Tournament System Introduction: Mixed System

Text/ VICTOR BADMINTON A-Z Editorial Room

After introducing badminton’s round robin, single elimination and double elimination tournament systems, we now come to the final system introduction-the mixed tournament system, which is formed from the aforementioned systems.


1. First elimination, then round robin system

2. First round robin, then elimination system

As the name suggests, the mixed system involves using either the elimination system first and then the round robin system or the other way around. To give an actual example, first elimination, then round robin, involves the use of the elimination system first, and then the champion, second and first places are decided using the round robin system; the other way around can also be used, that is, first round robin, then elimination system, with the qualifying round using the round robin system and then the quarter final, semi-final and final (usually using the last eight or last four) using the elimination system.

As well as coupling the elimination and round robin systems, a mixing method that involves a single system carried out in stages can be used.
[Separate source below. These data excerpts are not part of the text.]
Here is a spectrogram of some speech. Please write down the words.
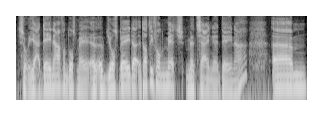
Sorry, ja, DNA van Dos B. Uh, Jos B, dat, dat hij van match met zijn DNA. Um,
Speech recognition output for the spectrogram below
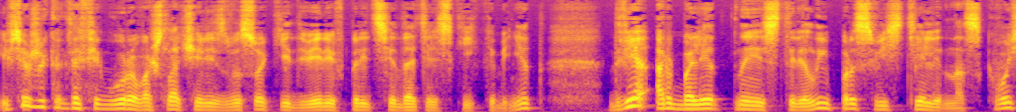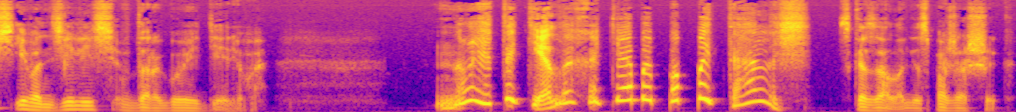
и все же, когда фигура вошла через высокие двери в председательский кабинет, две арбалетные стрелы просвистели насквозь и вонзились в дорогое дерево. — Ну, это дело хотя бы попыталось, — сказала госпожа Шик.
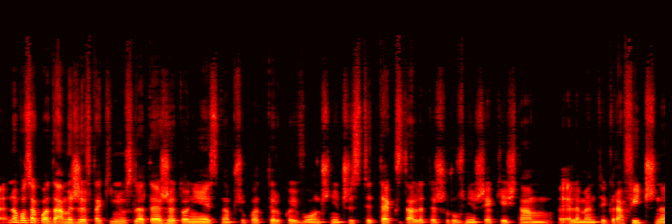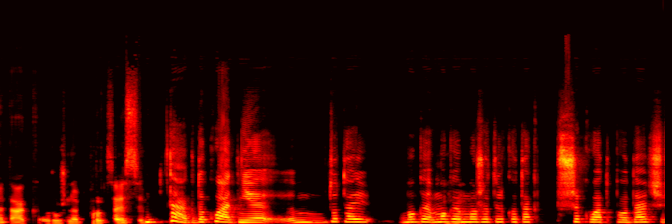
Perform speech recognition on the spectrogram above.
E, no bo zakładamy, że w takim newsletterze to nie jest na przykład tylko i wyłącznie czysty tekst, ale też również jakieś tam elementy graficzne, tak, różne procesy. Tak, dokładnie. Tutaj Mogę, mogę mhm. może tylko tak przykład podać.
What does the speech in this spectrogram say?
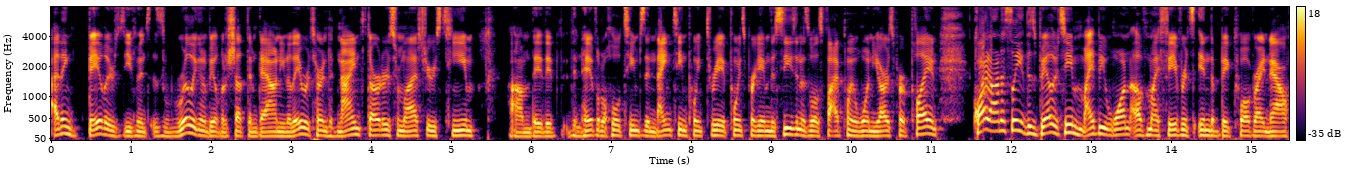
I think Baylor's defense is really going to be able to shut them down. You know, they returned to nine starters from last year's team. Um, they, they've been able to hold teams to 19.38 points per game this season, as well as 5.1 yards per play. And quite honestly, this Baylor team might be one of my favorites in the Big 12 right now.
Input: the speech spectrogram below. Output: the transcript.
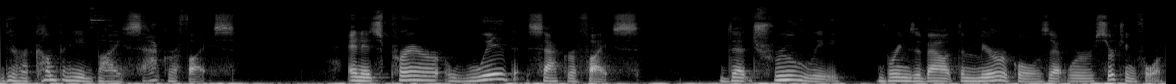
they're accompanied by sacrifice. And it's prayer with sacrifice that truly brings about the miracles that we're searching for.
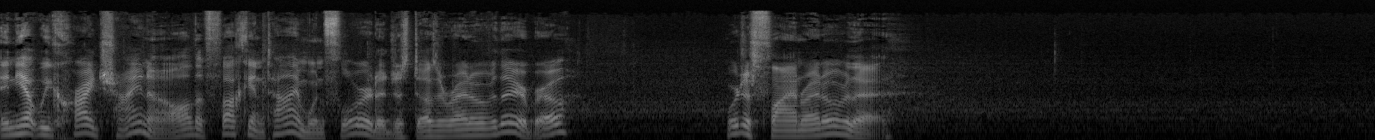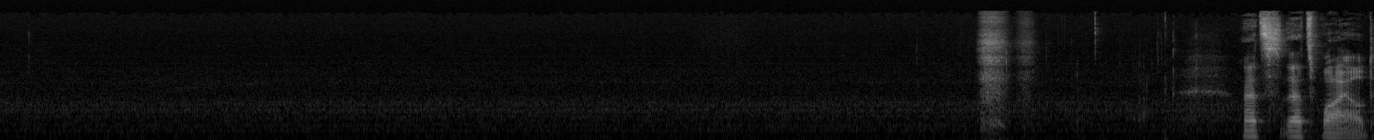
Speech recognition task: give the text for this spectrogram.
And yet we cry China all the fucking time when Florida just does it right over there, bro. We're just flying right over that. That's that's wild.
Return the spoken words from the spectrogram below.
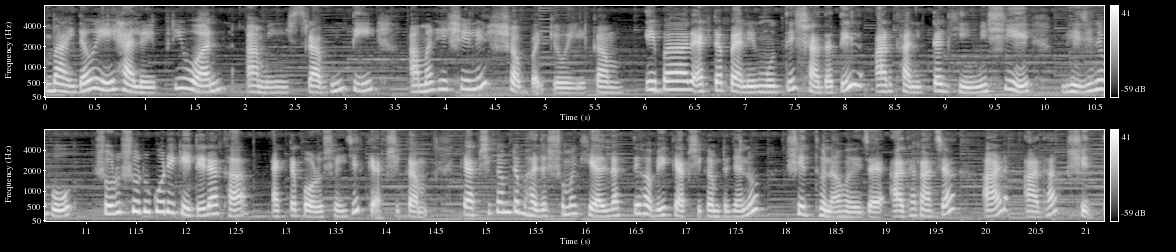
By the way hello everyone আমি শ্রাবন্তী। আমার হেসেলে সবাইকে ওয়েলকাম এবার একটা প্যানের মধ্যে সাদা তেল আর খানিকটা ঘি মিশিয়ে ভেজে নেব। সরু সরু করে কেটে রাখা একটা বড় সাইজের ক্যাপসিকাম। ক্যাপসিকামটা ভাজার সময় খেয়াল রাখতে হবে ক্যাপসিকামটা যেন সেদ্ধ না হয়ে যায়। আধা কাঁচা আর আধা সেদ্ধ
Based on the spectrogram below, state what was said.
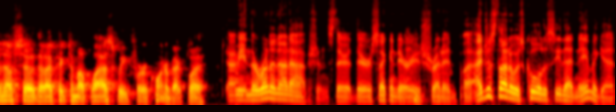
enough so that I picked him up last week for a cornerback play. I mean, they're running out of options. Their their secondary is shredded, but I just thought it was cool to see that name again.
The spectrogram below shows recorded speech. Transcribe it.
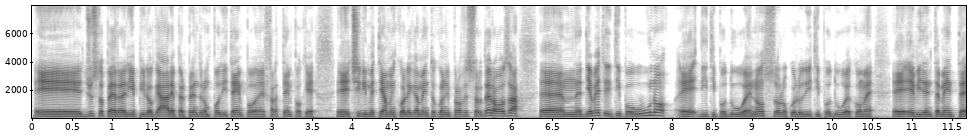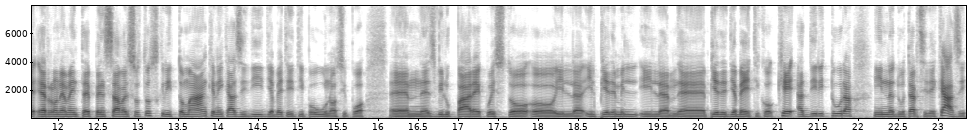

For example, the round robin, round robin system involves deciding the winners of each group using the round robin system in the qualifying round and then using the round robin system again to decide the overall winners from the ranks of the qualifiers.

      3. First elimination, then elimination system

4. First round robin, then cross match system: the mixed tournament system often used in the Olympics and Asian Games


Also, there is another kind of mixed tournament system often used in the Olympics, Asian Games and other major international events—first round robin, then cross match system. Please refer to the diagram below.

First the qualifiers from each group (usually the first two) are produced by holding round robin matches and then the intermediary rounds use the elimination system.

The main aim of holding cross matches in accordance with the ranking in each group is fairness, intended to avoid the situation that sees a player (pair/team) with the potential to finish second or third knocked out because they are unlucky enough to meet the player (pair/team) with champion potential in the first intermediary round. The top player (pair/team) in Group A will play the player (pair/team) finishing second in Group B and the top player (pair/team)in Group B will play the player (pair/team) finishing second in Group A.

This kind of tournament system setting allows the best players (pairs/teams)to only meet each other in the semi-finals or final, giving spectators exciting matches to enjoy.


When to use the mixed system

The mixed system is best used when there are quite a lot of players (pairs/teams) competing, in particular when there are more than 16 teams.

No matter which of the aforementioned mixed systems is used, a different system is used in the qualifying round and the intermediary round, the aim being to both carry out the tournament efficiently and maintain the fairness of competition.

The advantages of the mixed system

Simply put, a mixed system tournament will give the better players (pairs/teams) more chance of proceeding to the intermediary round and finals, and reduce the probability of going out early due to a bad draw, making the tournament more watchable and matches more exciting.

The conditions for going through are also more flexible and can be adjusted according to the needs of each particular tournament, allowing players (pairs/teams) to compete on almost totally equal terms.

The shortcomings of the mixed system

The mixed system has two clear disadvantages.

The first is complexity of matches. Because the mixed system will require a large number of matches a situation can easily arise that see Group A finish all matches while Group B has played only half, requiring Group A’s qualifiers to wait for Group B’s qualifiers to be decided.

Second, the first round-robin, then cross match system has the risk of some players not trying in matches. For example,Team X in Group A performs worse than expected so finish second in the group. To avoid meeting Team X in the intermediary round the teams of Group B don’t want to finish top; they want to go through as second in the group so the players don’t try their best to win.

The solution is to schedule A and B group matches to be played at the same time and also add a rule- holding a new draw after the qualifiers are decided to decide which player (pair/team) plays to eliminate the motivation for engaging in the aforementioned malpractice.

After reading the series of Badminton Tournament System articles, readers should have a better understanding of the various systems used in badminton, when to use them and their advantages/shortcomings.

The common objective of all of these tournament systems is to allow players to accumulate experience in a tournament, improve their skills and serve up exciting matches for the enjoyment of spectators.

A sound tournament system makes tournaments more exciting and attractive

(Edit by VICTOR Badminton )